We apparently have an answer.
The following ad was recently reprinted in the Los Angeles Times blog devoted to L.A. history, "The Daily Mirror":
It ran in the Times of Oct. 5, 1933, and it's promoting the Hollywood premiere of Mae West's new film, "I'm No Angel," and Grauman's Chinese theater on Hollywood Boulevard. And look who's going to be there (specifically, look fifth from the top in the right-hand column):

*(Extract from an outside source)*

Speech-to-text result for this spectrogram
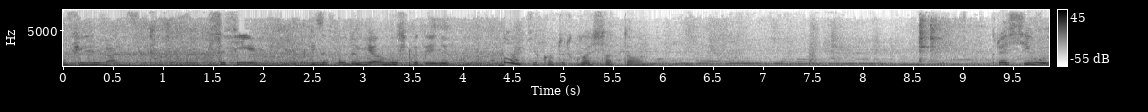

Yes, Lombard was among those scheduled to be there; I have no idea whether she actually showed up at the premiere. (Someone want to check the papers of that time to find out?) Then again, look at some of the other names listed, and misspelled -- "Katherine Hepburn" (OK, she had only been in films for a year and worked at another studio), "Lydi Roberti" (uh, that was "Lyda"), "Irene Dunn" (hey, where's the "e" in her surname?) and "Marian Hopkins" (poor Miriam...and she was a Paramount star, to boot!). Also note the advertised presence of "Alice In Wonderland" -- we presume that was Charlotte Henry in costume, as Paramount was promoting it as its upcoming holiday blockbuster.
It's certainly easy to understand why so many industry stars and executives, especially those at Paramount, flocked to this premiere. West (shown in a portrait taken by Eugene Robert Richee) had rescued Paramount from possible bankruptcy earlier in the year with the smash hit "She Does Him Wrong" (the premiere of which Lombard had attended, as verified in newsreel footage), and so the studio was pulling out all the stops for this followup. West's good-natured humor about sex, clever writing and musical ability (she had a real feel for the blues) endeared her to Depression audiences.

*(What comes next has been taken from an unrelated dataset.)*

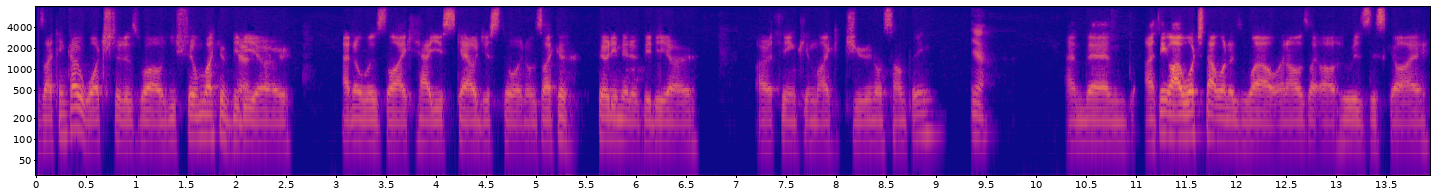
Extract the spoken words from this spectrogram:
'Cause I think I watched it as well. You filmed like a video and it was like how you scaled your store. And it was like a 30 minute video, I think in like June or something. Yeah. And then I think I watched that one as well. And I was like, oh, who is this guy?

I'm sure Lombard knew West since both worked at Paramount, but just how well she knew her is uncertain; West had relatively little interaction with other actresses. I would care to guess Carole admired West's comedic approach to sex and her writing ability.
As it turned out, "I'm No Angel" was a big hit as well. Only the strict enforcement of the Production Code in mid-1934 was able to derail West's film career.